The price for installing solar panels continues to get lower and lower as volumes increase and technology improves. There are also more ways than ever to get solar installed with leases and other creative financial arrangements.
But a question that remains is just how much of our energy can we generate from our rooftops? By this I mean not how much can you get from your own rooftop – that can be determined pretty easily. The larger question is collectively, how much of our energy can we get from solar rooftops on a state-by-state basis?
There was a landmark study by the National Renewable Energy Laboratory in 2008 that addressed that issue. But just recently, NREL released a new estimate of rooftop solar potential and the bottom line is that we can get much more than we previously thought.
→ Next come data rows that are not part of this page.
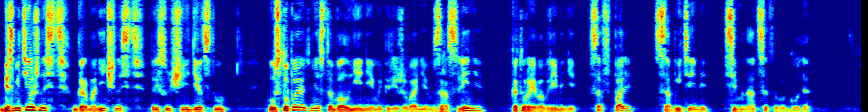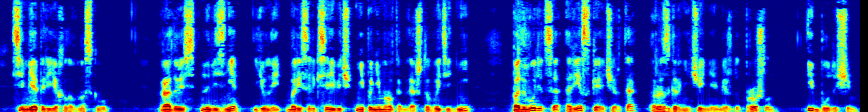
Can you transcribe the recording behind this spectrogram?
Безмятежность, гармоничность, присущие детству, уступают место волнениям и переживаниям взросления, которые во времени совпали с событиями семнадцатого года. Семья переехала в Москву. Радуясь новизне, юный Борис Алексеевич не понимал тогда, что в эти дни подводится резкая черта разграничения между прошлым и будущим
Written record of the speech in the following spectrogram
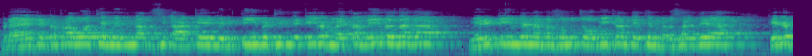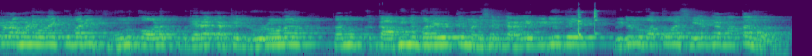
ਬ੍ਰਾਂਡ ਟਿੱਟਰ ਭਰਾਵੋ, ਇੱਥੇ ਮੇਰੇ ਨਾਲ ਤੁਸੀਂ ਆ ਕੇ ਮੇਰੀ ਟੀਮ ਬੈਠੀ ਹੁੰਦੀ ਕਈ ਵਾਰ ਮੈਂ ਤਾਂ ਨਹੀਂ ਮਿਲਦਾਗਾ। ਮੇਰੀ ਟੀਮ ਦੇ ਮੈਂਬਰ ਤੁਹਾਨੂੰ 24 ਘੰਟੇ ਇੱਥੇ ਮਿਲ ਸਕਦੇ ਆ। ਕਿਹੜੇ ਭਰਾਵਾਂ ਨੇ ਆਉਣਾ ਇੱਕ ਵਾਰੀ ਫੋਨ ਕਾਲ ਵਗੈਰਾ ਕਰਕੇ ਜ਼ਰੂਰ ਆਉਣਾ। ਤੁਹਾਨੂੰ ਕ- ਕਾਫੀ ਨੰਬਰ ਇਹਦੇ ਉੱਤੇ ਮੈਂਸ਼ਨ ਕਰਾਂਗੇ। ਵੀਡੀਓ ਤੇ ਵੀਡੀਓ ਨੂੰ ਵੱਧ ਤੋਂ ਵੱਧ ਸ਼ੇਅਰ ਕਰਨਾ। ਧੰਨਵਾਦ।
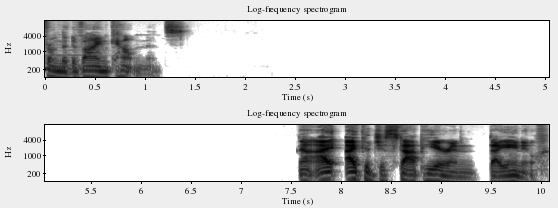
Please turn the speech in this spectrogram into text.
from the divine countenance. Now, I, I could just stop here and Dayenu.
In the new estimate, 13 states saw an increase of at least 20%, a further 16 saw increases of 10-20%. Only 4 states saw decreases or stayed the same. The new estimates made use of much more rigorous and sophisticated technology that is considered to be far more accurate.
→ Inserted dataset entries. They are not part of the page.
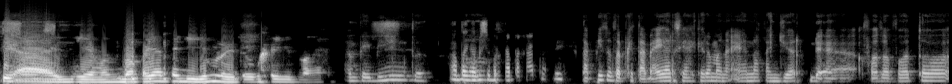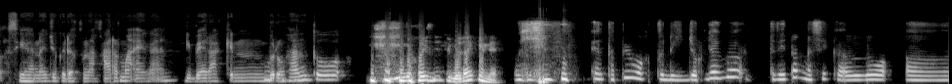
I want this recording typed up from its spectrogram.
Si Aji emang bapaknya sampai diem loh itu gue inget banget. Sampai bingung tuh. Apa nggak Oh. bisa berkata-kata deh. Tapi tetap kita bayar sih akhirnya mana enak anjir. Udah foto-foto si Hana juga udah kena karma ya kan. Diberakin burung hantu. oh ini diberakin ya? eh tapi waktu di Jogja gue cerita gak sih kalau eh,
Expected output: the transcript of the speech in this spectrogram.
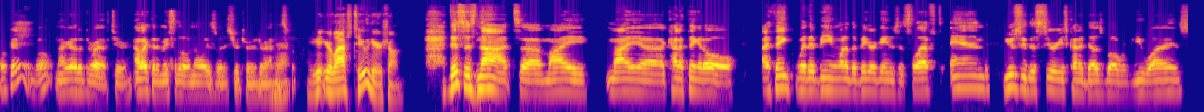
okay. Well, I got a draft here. I like that it makes a little noise when it's your turn to draft. Yeah. You get your last two here, Sean. this is not uh, my my uh, kind of thing at all. I think with it being one of the bigger games that's left, and usually this series kind of does well review wise.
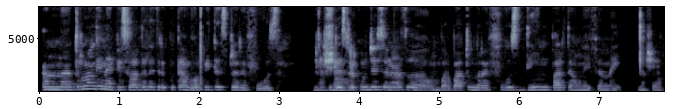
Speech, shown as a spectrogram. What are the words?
Într-unul din episoadele trecute am vorbit despre refuz Așa. și despre cum gestionează un bărbat un refuz din partea unei femei. Așa.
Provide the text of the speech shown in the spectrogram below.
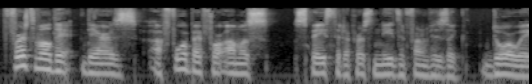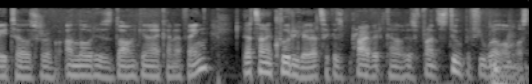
first of all, there, there's a four by four amos space that a person needs in front of his like doorway to sort of unload his donkey and that kind of thing. That's not included here. That's like his private kind of his front stoop, if you will, amos.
The Northeast saw particularly large gains in estimated solar potential. New York, Pennsylvania, and Connecticut all saw 23% gains over the 2008 estimate and Massachusetts 26%.
Looking at the absolute numbers, NREL estimates that New York could get 37% of its electricity from solar panels on rooftops and Massachusetts 47%. Two-thirds of our states could tap rooftop solar for at least 1/3 of their electricity. Add to that the enormous potential for wind power in nearly every state of the Union and there is strong reason to believe that a complete transition to renewable energy is quite realistic.
Photo, posted January 25, 2011, courtesy of Bernd via Flickr.